Transitional politics in Botswana have always played out in the open, seldom in a bad way since introduction of presidential term limits. But what we are currently witnessing should rank as the lowest point of our transitional politics, both within and beyond the ruling BDP. When Mogae left office after serving the mandatory two terms nothing much came into the open suggesting power tussle at play between him and the successor. It might be that the currents were far below the surface for experienced spies to notice anything, thereby giving an impression that everything went smoothly. In fact, one expatriate colleague of ours at the time expressed shock with the seemingly peaceful transition from one president to another, something which, according to him, was unheard of elsewhere in Africa. That to him that development suggested the political nativity of my people. I flatly refused to buy into his argument and reminded him how we paid more attention to formal procedural matters. Refusal to play by the rules is something that Batswana don’t accept, at least historically. We are also known to be respectful of formal authority. So any deviation would be viewed with suspicion.

Indeed, the air within and beyond the BDP is filled with distrust given what currently obtains between the current and former presidents. The standoff has reached a point of no return and, in the process, raised doubts about the future of our country. What worries many Batswana is that this issue carries far reaching implications for our nation. I know there are those individuals suggesting that this is a purely BDP matter. I doubt and very much worried about that reckless thinking. When presidents engage in a fight, a brutal fight for that matter – one that produces winners and losers, we encounter a scenario where we the ordinary mortals faces serious consequences – political stability of the country is threatened. Tribalism – the bane of African politics raises its ugly head, and I won’t be wrong to suggest that, lately, the standoff has taken, unsurprisingly, a new dimension: north-south aspect. In fact, the rapture is so serious that there is never a week where newspaper headlines don’t talk of appointments at least at senior levels carried on the basis of regionalism and tribal affinities.

But we know the genesis of the current standoff. An array of deals were entered into between our political leaders within the ruling party – the main one being amendment of retired president’s benefits, which was passed in the wee hours of parliament by our MPs. Few dissenting voices could be heard, but even prominent opposition members were complicit by their absence on that night. In one of my earlier instalments I noted thus, ‘Yes, it’s about former presidents but the public knew exactly who the intended beneficiary was/is. Many things raised eyebrows on this one. The timing of the amendment, obviously, raised suspicion. Parliament had to go on until midnight to ensure that HE got what he wanted. Seriously, our MPs worked very late, something that under normal circumstances wouldn’t be expected from them. There was motivation on their part to work into the night. A bait was placed before them – just a mere proposed 4% salary and 40% constituency allowance increments for them. But the script did not go according to plan...When parliament met the amendment for president’s package was presented before theirs with the hope that theirs would then sail through.’ At least we know the source of this transitional pains. What we also know is the potential implications of what could happen should the situation be allowed to continue. What then needs to happen?

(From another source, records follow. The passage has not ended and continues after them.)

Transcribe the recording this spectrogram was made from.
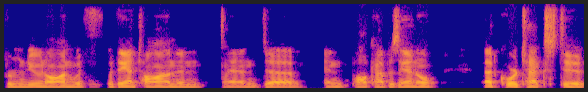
from noon on with with Anton and and uh, and Paul Capizzano at Cortex to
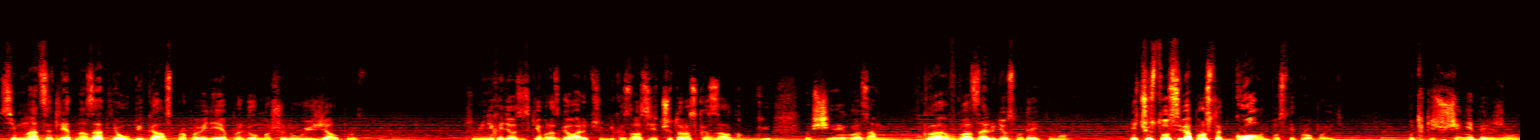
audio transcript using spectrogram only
17 лет назад я убегал с проповедей, я прыгал в машину, уезжал просто. Потому что мне не хотелось с кем разговаривать, потому что мне казалось, я что-то рассказал. Вообще я глазам, в глаза людям смотреть не мог. Я чувствовал себя просто голым после проповеди. Вот такие ощущения переживал.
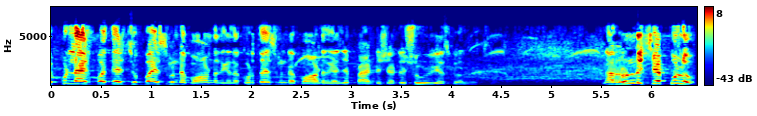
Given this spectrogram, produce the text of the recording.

Many possibilities have been suggested to bring to closure this situation, but Ndaba’s response to SONA last week provided a sensible starting point for all of us. We should take sides. We need to encourage dialogue and allow fairness to prevail. After all, Botswana is for us all and posterity.

*Dr Molefhe teaches Public Administration at the University of Botswana